Beyond a trend: Understanding the impact of the internet on the digital divide
Steve Jobs was right when he said that people, sooner or later, will be compelled to connect to the internet in one way or another. True enough, the internet is valued as a technological breakthrough as remarkable as the revered telephone. In fact, the United Nations has declared internet access as a basic human right.
A study commissioned by the USAID noted that internet access today is beyond being just a trend that fades over time. It is now deemed a catalyst for global change with the potential to address social challenges such as women empowerment, education, transparent governance and public health. Over the years, the government, private organizations, and other industry stakeholders gather to identify disruptive technologies and activities that address social challenges through internet access.
Changing the world through connectivity
In 2013, Founder and CEO of Samasource, Lela Jenah spoke before an audience detailing the impact of the digital services Samasource has provided for the women and youth. “Sama” which means equal, caters to the untapped potential of the world’s poor people, especially the disenfranchised sector. The program connects women and youth to different training programs and employment that can contribute to their economic growth.
In the learning avenue, the Australian Government initiated the Digital Education Revolution which visualized a digital learning experience for its youth. The initiative recognized the need to create sophisticated access of information through internet access. The program has been running since 2008 and has dramatically changed the education system in the country.
Unfortunately, the promise of economic development through digital inclusion is hardly felt in a global context.
In a global population of almost seven billion recorded in 2015, only about 3.1 billion people were connected to the internet. Sadly, connectivity is not quite universal because up until this day, almost four billion people remain unconnected.

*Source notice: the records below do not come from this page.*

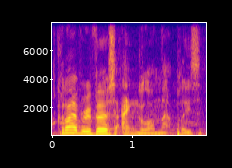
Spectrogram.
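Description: A man's voice: medium pitch, very animated, quick pace, fairly bright tone. A man acting as television umpire, giving procedural review instructions.

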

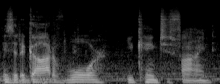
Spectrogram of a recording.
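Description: An actor playing a broken, gentle former war god in a video game, timid and pleading. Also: male voice, lowish voice, level tone, moderate pace, lightly acted. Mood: hesitant, wary. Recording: game cutscene audio with music behind.

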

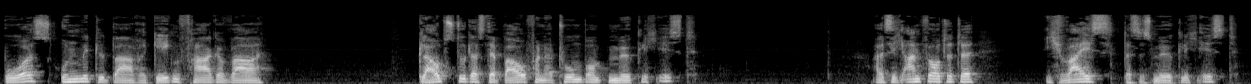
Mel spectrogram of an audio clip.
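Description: A grave male physicist recounts his wartime past for a documentary. His voice is low and husky, and he speaks very slowly, with careful, formal phrasing. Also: a little mellow, heavily acted. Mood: grave, measured. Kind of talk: documentary dramatized reading of memoirs.

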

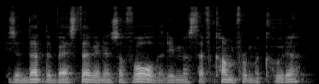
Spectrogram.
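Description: A man's voice: fairly low pitch, level tone, fast talker, a little mellow, natural voice. A man voicing a stern, reserved male ice hero who speaks formally and tersely. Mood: brooding. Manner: formal, clipped.

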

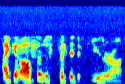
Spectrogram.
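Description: A young man chats casually as part of a lighting crew. He talks quickly in a slightly high voice, and it arrives thin and phone-like over a radio intercom. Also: big pitch swings, breathy edge, no echo. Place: outdoors at night. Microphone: intercom headset.

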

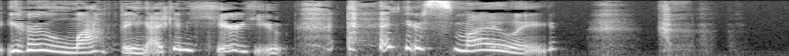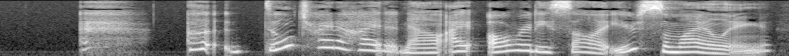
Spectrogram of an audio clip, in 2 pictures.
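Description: A woman playing a playful, affectionate vampire lover in an ASMR roleplay, speaking softly and often in whispers into a close microphone. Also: sits high, gravelly, dry recording. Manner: soft teasing, often whispered.

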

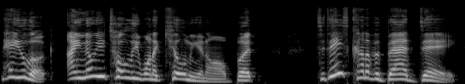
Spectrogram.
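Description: A man's voice: very high-pitched, wildly swooping pitch, brisk, a bit bright, no room sound, clean studio sound, heavily acted. A man voicing a cheerful, naive, dim-witted young martial arts hero in a parody anime dub, childlike and innocently blunt. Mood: casual.

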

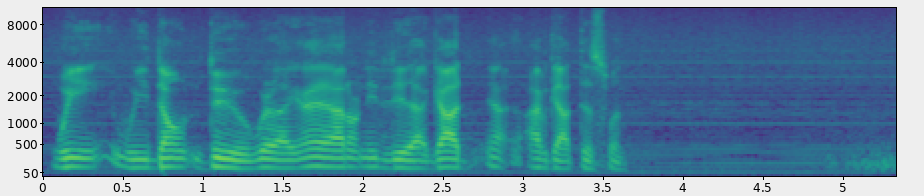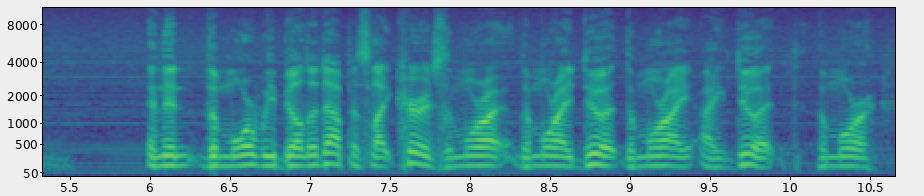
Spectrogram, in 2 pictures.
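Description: A man's voice: mid-range voice, low-quality recording. Older man preaching conversationally. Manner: conversational preaching with repeated phrases and rhetorical questions. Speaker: pastor. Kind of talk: sermon. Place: large church auditorium stage.

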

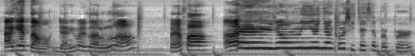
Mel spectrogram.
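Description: A woman's voice: high-pitched, measured pace. Puerto rican woman vlogging to a phone cam, chatty, mixes english in, music under it. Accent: Puerto Rican Spanish. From Puerto Rico. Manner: chatty, expressive, switches into English mid-sentence. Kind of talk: casual vlog, Spanish mixed with English. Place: indoors at home and in a car. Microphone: camera at arm's length and dashboard camera.

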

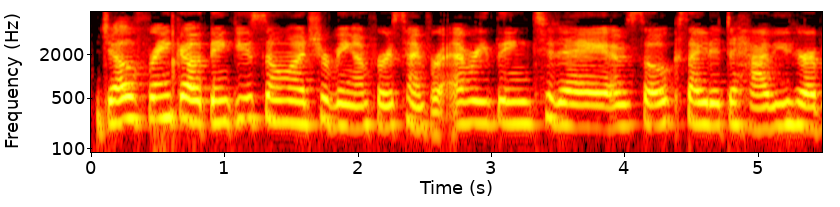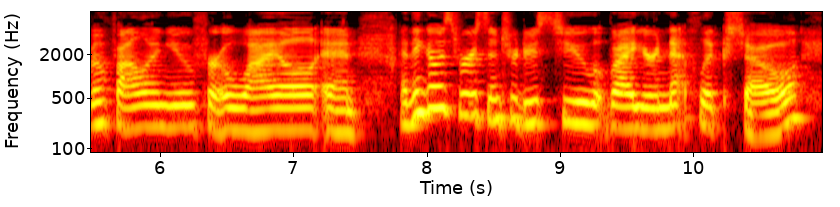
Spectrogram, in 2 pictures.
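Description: A woman's voice: mid-range voice, moderate pace, few pauses, faint music behind. A young adult woman hosting a podcast interview over a video call from home, chatty and bubbly. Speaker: podcast host. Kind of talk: casual interview chat.

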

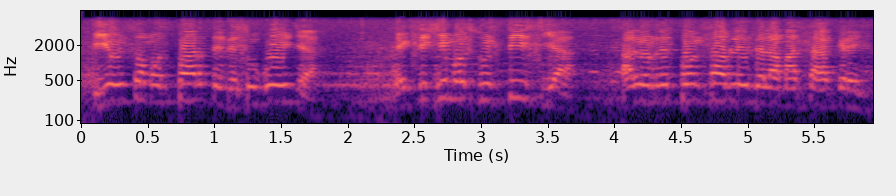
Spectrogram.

The results of the study on the State of Connectivity 2015: A Report on Global Internet Access by social media giant Facebook, aim to understand and address the challenges that hinder global connectivity. The digital divide is evident in the least developed countries, according to the study, where only 10 percent are connected. It is also particularly prevalent in developing countries. According to the report, nearly 90 percent of the unconnected population belong to South Asia, East Asia and the Pacific, and sub-Saharan Africa.
However, connectivity is not the problem. The real challenge lies in regulation, sustainability of low-income consumers to spend for connectivity and cultural acceptance. Governments are encouraged to align their policies toward the same goal of global connectivity.
While the unconnected countries face these challenges, countries that have widely adopted internet connectivity are also pressed with challenges, particularly with privacy. According to thePrivacy Rights Clearinghouse (PRC), when people are online they provide basic information in order to access certain services, whether on social media, simple browsing and sending emails.
“Well, the truth is that in the world of internet, there is actually buried little privacy, anyway, and to the extent that the information is used responsibly to deal with crime and other things, I don’t have, personally, a big problem with it. I haven’t seen much way of an abuse and it’s just the people’s concern that they want their privacy respected,” answered 5BARz Internationalchairman, Gil Amelio when asked about privacy in today’s connected world.
A connected world provides a wealth of opportunities in business, finance, education, and health. It also allows for countless innovations and more avenues for self-expression. There will be more room for growth, if and only when barriers that hinder widespread public internet access are eliminated.